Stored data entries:
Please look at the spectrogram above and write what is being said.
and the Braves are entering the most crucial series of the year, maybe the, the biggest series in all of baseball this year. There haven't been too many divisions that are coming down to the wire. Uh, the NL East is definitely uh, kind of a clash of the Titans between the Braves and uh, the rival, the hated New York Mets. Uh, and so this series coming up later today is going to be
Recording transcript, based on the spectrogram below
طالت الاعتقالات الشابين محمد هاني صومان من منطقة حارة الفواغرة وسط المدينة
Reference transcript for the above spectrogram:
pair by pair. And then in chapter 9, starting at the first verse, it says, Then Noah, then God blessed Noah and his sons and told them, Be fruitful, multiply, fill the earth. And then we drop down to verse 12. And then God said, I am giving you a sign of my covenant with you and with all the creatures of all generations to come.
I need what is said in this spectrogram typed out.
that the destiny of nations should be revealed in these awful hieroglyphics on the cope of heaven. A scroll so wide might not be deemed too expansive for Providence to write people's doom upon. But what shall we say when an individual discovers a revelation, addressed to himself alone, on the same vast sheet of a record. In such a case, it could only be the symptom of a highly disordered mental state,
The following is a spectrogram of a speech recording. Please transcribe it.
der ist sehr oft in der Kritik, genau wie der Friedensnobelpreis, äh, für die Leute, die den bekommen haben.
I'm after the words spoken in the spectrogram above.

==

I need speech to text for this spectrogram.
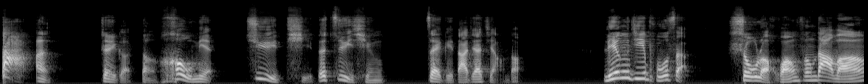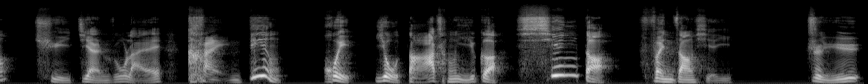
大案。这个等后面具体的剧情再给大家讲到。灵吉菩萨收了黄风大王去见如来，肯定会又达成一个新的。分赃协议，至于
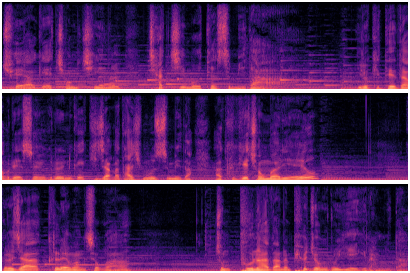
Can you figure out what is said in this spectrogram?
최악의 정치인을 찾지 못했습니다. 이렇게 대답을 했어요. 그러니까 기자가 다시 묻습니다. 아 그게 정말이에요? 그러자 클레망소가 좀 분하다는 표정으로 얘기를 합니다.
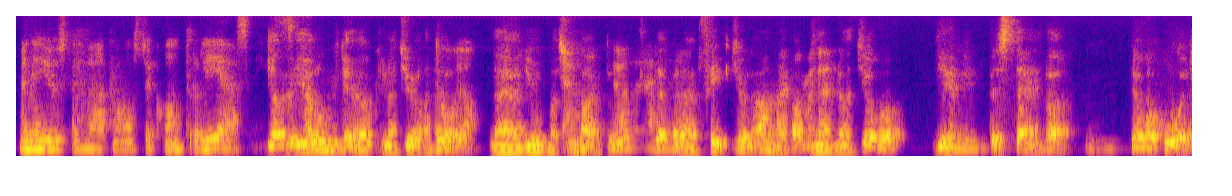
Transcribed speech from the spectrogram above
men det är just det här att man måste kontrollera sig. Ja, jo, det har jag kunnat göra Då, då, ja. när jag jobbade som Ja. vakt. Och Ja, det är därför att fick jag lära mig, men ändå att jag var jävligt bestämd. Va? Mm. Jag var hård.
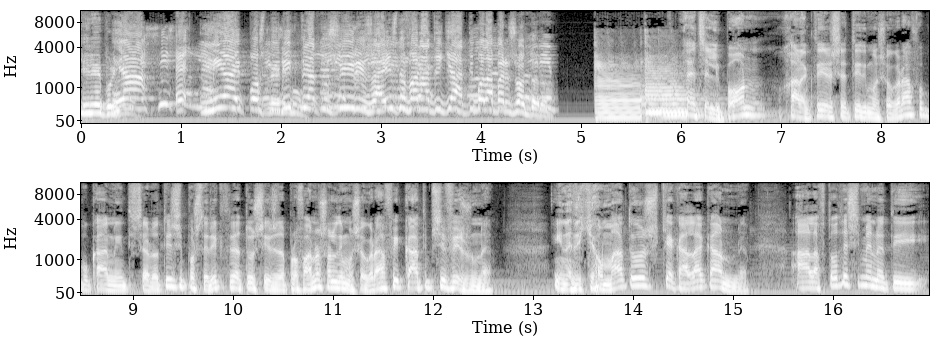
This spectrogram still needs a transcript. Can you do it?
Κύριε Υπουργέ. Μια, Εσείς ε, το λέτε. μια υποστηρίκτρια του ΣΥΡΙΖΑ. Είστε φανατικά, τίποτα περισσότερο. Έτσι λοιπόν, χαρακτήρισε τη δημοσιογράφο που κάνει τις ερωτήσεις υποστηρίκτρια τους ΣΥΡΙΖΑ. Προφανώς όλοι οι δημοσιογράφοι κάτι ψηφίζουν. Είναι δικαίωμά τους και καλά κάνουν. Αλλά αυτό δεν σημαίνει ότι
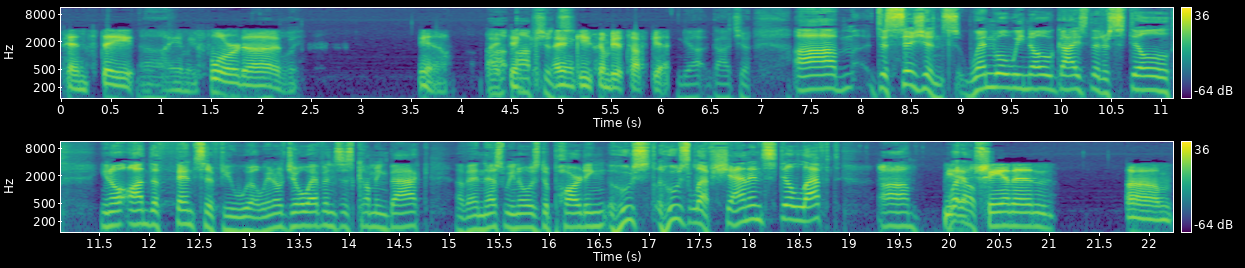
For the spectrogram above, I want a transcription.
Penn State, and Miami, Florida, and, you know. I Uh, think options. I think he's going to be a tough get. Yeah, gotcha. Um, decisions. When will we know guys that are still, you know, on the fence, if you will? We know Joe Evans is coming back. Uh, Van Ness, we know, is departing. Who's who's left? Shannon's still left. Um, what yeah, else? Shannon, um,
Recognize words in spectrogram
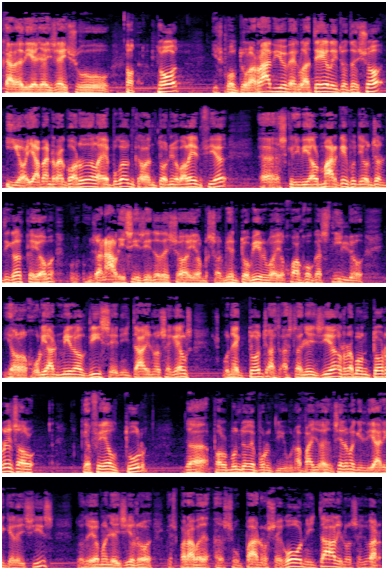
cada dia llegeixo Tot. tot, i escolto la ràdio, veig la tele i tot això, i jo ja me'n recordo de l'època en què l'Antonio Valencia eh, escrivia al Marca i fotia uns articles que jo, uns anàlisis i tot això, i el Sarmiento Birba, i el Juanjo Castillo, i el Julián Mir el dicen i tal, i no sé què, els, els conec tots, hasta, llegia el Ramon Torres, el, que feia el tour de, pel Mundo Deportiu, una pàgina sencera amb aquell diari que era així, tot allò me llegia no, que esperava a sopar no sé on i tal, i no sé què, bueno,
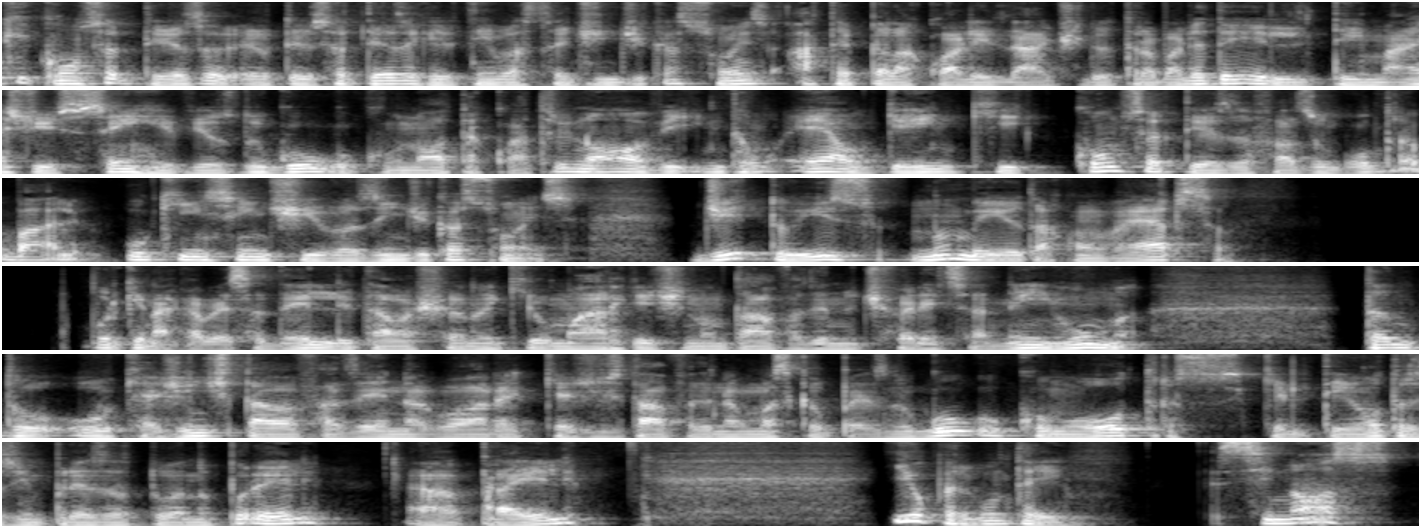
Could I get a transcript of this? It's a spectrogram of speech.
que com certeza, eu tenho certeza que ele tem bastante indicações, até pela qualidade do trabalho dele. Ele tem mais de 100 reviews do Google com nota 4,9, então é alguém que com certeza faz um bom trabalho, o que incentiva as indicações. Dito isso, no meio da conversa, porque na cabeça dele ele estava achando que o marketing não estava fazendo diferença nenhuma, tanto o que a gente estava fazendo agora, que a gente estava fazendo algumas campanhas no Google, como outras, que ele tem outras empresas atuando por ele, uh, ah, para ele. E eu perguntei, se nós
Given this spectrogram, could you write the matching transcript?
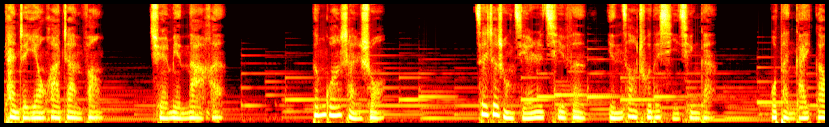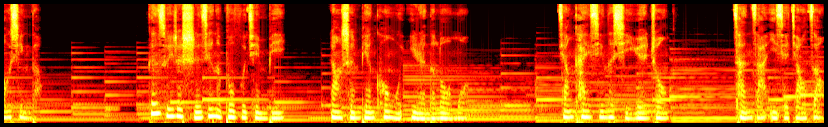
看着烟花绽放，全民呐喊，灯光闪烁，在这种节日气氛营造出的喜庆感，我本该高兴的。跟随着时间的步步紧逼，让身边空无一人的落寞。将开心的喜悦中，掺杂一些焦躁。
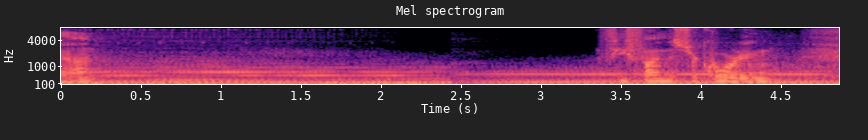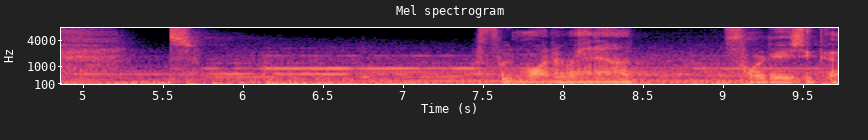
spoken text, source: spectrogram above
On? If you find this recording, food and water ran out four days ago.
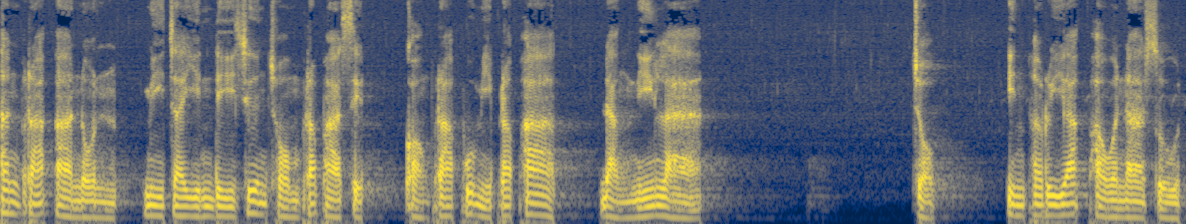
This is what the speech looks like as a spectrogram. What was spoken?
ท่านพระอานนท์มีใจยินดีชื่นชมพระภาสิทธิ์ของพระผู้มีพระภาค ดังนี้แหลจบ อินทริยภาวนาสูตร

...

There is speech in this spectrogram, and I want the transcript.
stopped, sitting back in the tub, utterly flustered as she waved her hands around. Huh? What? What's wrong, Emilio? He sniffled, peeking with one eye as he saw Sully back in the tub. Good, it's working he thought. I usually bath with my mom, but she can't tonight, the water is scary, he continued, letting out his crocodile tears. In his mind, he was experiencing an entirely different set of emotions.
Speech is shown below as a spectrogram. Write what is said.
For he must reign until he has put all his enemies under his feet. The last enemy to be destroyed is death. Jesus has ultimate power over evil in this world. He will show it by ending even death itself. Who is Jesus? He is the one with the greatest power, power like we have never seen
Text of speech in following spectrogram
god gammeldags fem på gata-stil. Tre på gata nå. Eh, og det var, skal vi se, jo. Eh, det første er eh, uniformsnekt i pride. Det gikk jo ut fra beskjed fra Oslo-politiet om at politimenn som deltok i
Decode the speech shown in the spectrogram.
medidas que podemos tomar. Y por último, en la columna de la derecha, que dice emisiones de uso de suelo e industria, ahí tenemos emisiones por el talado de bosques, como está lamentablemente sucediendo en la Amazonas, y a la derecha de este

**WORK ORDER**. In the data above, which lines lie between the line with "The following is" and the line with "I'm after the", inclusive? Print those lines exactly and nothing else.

**WRITTEN SOLUTION**.
The following is a spectrogram of a speech recording. Please transcribe it.
der ist sehr oft in der Kritik, genau wie der Friedensnobelpreis, äh, für die Leute, die den bekommen haben.
I'm after the words spoken in the spectrogram above.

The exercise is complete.